Julius Rosenberg was an American engineer who by the end of the war had been heavily involved in industrial espionage for years, both as a source himself and as the "ringleader" of a network of like-minded engineers dispersed throughout the country.
Julius's wife, the former Ethel Greenglass, was also a devoted communist, as was her brother David.
David Greenglass was an Army machinist, and in the summer of 1944 he was briefly assigned to Oak Ridge. After a few weeks, he was transferred to Los Alamos, where he worked on implosion as a member of the Special Engineering Detachment. Using his wife Ruth as the conduit, Greenglass soon began funneling information regarding the atomic bomb to his brother-in-law, Julius Rosenberg, who then turned it over to Soviet intelligence. As Greenglass later explained, "I was young, stupid, and immature, but I was a good Communist."
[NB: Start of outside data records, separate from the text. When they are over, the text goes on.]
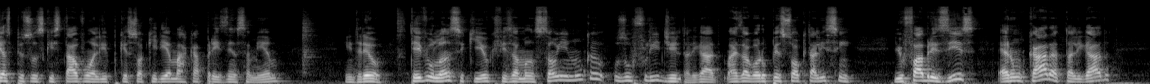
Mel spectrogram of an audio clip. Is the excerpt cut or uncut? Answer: cut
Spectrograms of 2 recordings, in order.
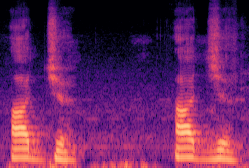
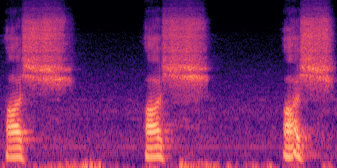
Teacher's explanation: یعنی آواز پورے منہ میں پھیل رہی ہے، قلقلہ نہیں ہو رہا. جیم میں قلقلہ ہو رہا ہے.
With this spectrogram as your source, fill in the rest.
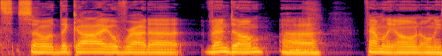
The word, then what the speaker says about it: Vendome: So the guy over at Vendome, family owned, only 6 more locations in LA. Do you work for Vendome? I do not work for Venmo. Vendome.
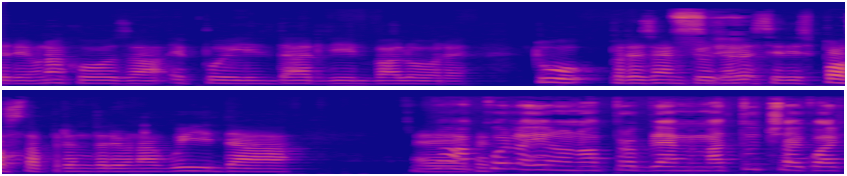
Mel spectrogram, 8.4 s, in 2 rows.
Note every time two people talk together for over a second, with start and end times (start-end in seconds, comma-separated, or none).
none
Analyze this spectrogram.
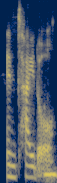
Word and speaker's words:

In March 1946, Greenglass left the Army. Soviet intelligence maintained contact with him, urging him to enroll at the University of Chicago in order to re-enter atomic research. The NKGB (the People's Commissary for State Security and the predecessor to the KGB) offered to pay his tuition, but Greenglass's application to Chicago was rejected. In 1950, the confession of Klaus Fuchs led the FBI to his handler, Harry Gold, who in turn led the FBI to David Greenglass. When confronted, Greenglass confessed, implicating his wife Ruth and his brother-in-law, Julius Rosenberg.
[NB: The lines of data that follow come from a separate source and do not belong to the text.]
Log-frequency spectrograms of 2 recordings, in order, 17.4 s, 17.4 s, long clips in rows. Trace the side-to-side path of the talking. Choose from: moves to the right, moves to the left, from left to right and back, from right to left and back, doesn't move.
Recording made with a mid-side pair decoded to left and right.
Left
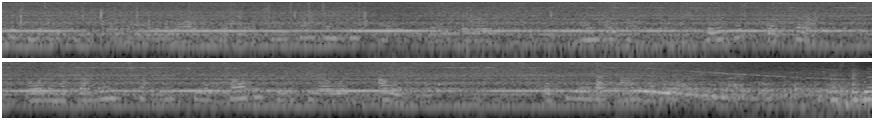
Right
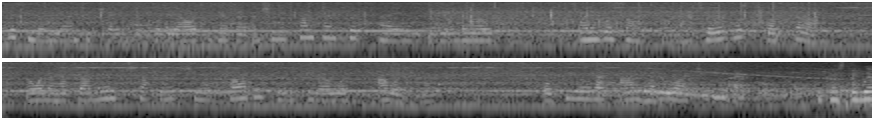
from right to left and back.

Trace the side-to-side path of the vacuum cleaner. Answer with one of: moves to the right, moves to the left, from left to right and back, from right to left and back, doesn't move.
doesn't move.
This was soon confirmed through VENONA intercepts (Rosenberg was codenamed ANTENNA and LIBERAL, Ethel was WASP, Greenglass was BUMBLEBEE and CALIBER, and his wife Ruth was OSA). The "rolling up" of the espionage ring stopped, however, with the Rosenbergs. Julius and Ethel (who knew of her husband's activities and at times assisted him) both maintained their innocence and refused to cooperate with authorities in order to lessen their sentences.
Because of his cooperation, Greenglass received only 15 years, and his wife, Ruth, was never formally charged. The Rosenbergs were sentenced to death. Authorities apparently hoped to use the death sentences as leverage to get them to name names, but the Rosenbergs maintained their silence. Despite a worldwide campaign for clemency, Julius and Ethel Rosenberg were executed on June 19, 1953.